Time Investment Needed

The Panoramic Route / “La Ruta Panoramica” is best done if you have about 3 or 4 good days to do this adventurous journey completely and stopping along the way, and especially camping at night. Sure, it’s possible to do 1 day and do a part of the route, but for the purposes of this book we will give you the full itinerary and suggested stops along the way so you can make your decision how you want to spend your time. It’s best if you have the mindset of taking it slow and having patience. For those doing the Route and only want to spend one day, the logistics dictate that you start from the east and head west.

However, it is our opinion that the best way to do this Panoramic Route in 3/4 days is to head out west to Mayaguez (2 1/2 hours from San Juan), and then enter the Panoramic Route in the town of Maricao and head east for 167 miles towards the beautiful Punta Tuna Lighthouse in Manuabo. The in-between towns and parts are where the pre-planning takes place which will make or break this experience for you.  This trip is not for everyone!  Planning is key!

In this journey you will encounter over 20 small towns, the highest peak on the island (Cerro De Punta 4,390 feet), the biggest and tallest waterfall in the island (Canyon De San Cristobal), John the Baptist and Jesus (more on this later), fishes, camping sites and forests, lakes, towers, coffee plantations, museums, paradores (small country inns), the best adventure park in the island featuring death defying zip-lines and other goodies (Toro Verde Nature Adventure Park in Toro Verde Forest), Crystal Clear Blue ponds (Charco Azul), Taíno artifacts, amazing observatory towers where you can see the south and north ocean waters from the highest points of the island, and a lighthouse with a picturesque beach as your final destination. What else can you see? Well that’s up to you but there are options!
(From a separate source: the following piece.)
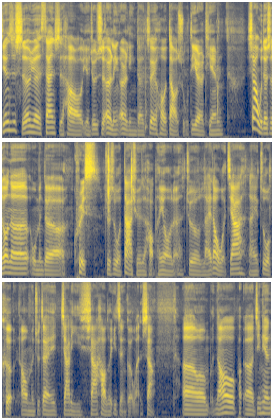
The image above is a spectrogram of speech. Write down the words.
今天是十二月三十号，也就是二零二零的最后倒数第二天。下午的时候呢，我们的 Chris 就是我大学的好朋友了，就来到我家来做客，然后我们就在家里瞎耗了一整个晚上。呃，然后呃，今天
Not to always be positive, but on the negatives you will also will not be able to pull over and take pictures as often as you like as the roads are narrow in points, the pesky potholes, you could get lost, it may rain so much that you can’t see anything and will be under a constant gray cloud, you could actually be in a car for many hours. You may also run into some traffic at spots, especially on weekends when the locals hit the towns. It’s also much colder in the mountains than in other parts of the island – and it can easily be a 20 degree difference with very cool mists in the clouds so you have to be prepared.
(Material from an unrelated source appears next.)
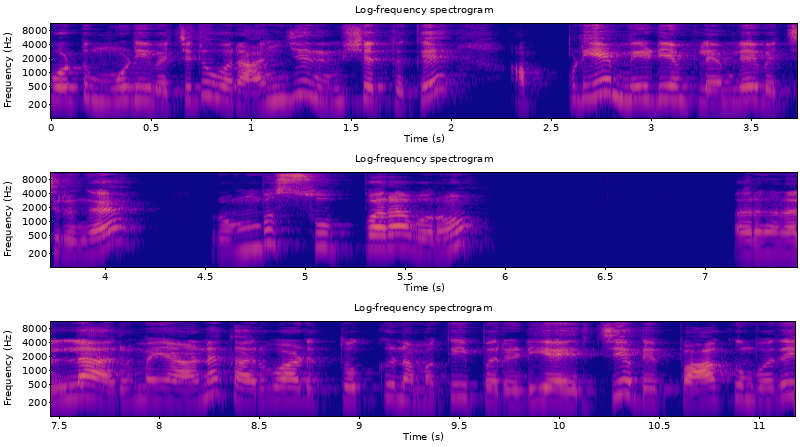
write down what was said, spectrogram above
போட்டு மூடி வச்சுட்டு ஒரு அஞ்சு நிமிஷத்துக்கு அப்படியே மீடியம் ஃப்ளேம்லேயே வச்சுருங்க. ரொம்ப சூப்பராக வரும். பாருங்கள் நல்ல அருமையான கருவாடு தொக்கு நமக்கு இப்போ ரெடி ஆயிடுச்சு அப்படியே பார்க்கும்போதே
However, all in all don’t let that scare you. The true traveler and adventure welcomes every single situation and makes the best of it. Which type of traveler are you? If this is your type of adventure, then wait for part 2 for details coming soon!  In the meantime check out the directions below and roads of the entire journey of the Puerto Rico mountains.



“Because in the end you won’t remember the time you spent working in the office or mowing your lawn.  Climb that goddamn mountain!” – Jack Kerouac



Mayaguez —> Maricao: PR-105, PR-339, PR-119, PR-106, PR-120.

Maricao —> Castañer: PR-120, PR-366, PR-365, PR-105, PR-128, PR-135.


Castañer —> Adjuntas: PR-135, PR-525, PR-131, PR-518.

Adjuntas —> Aibonito: PR-123, PR-143, PR-723, PR-14.


Aibonito —> Cayey: PR-7718, PR-722, PR-7722, PR-1

Cayey —> Carite Forest: PR-7737, PR-7741, PR-742, PR-179, PR-184.


Carite Forest —> Yabucoa: PR-7740, PR-181, PR-182.

Yabucoa —> Manuabo: PR-901, PR-760.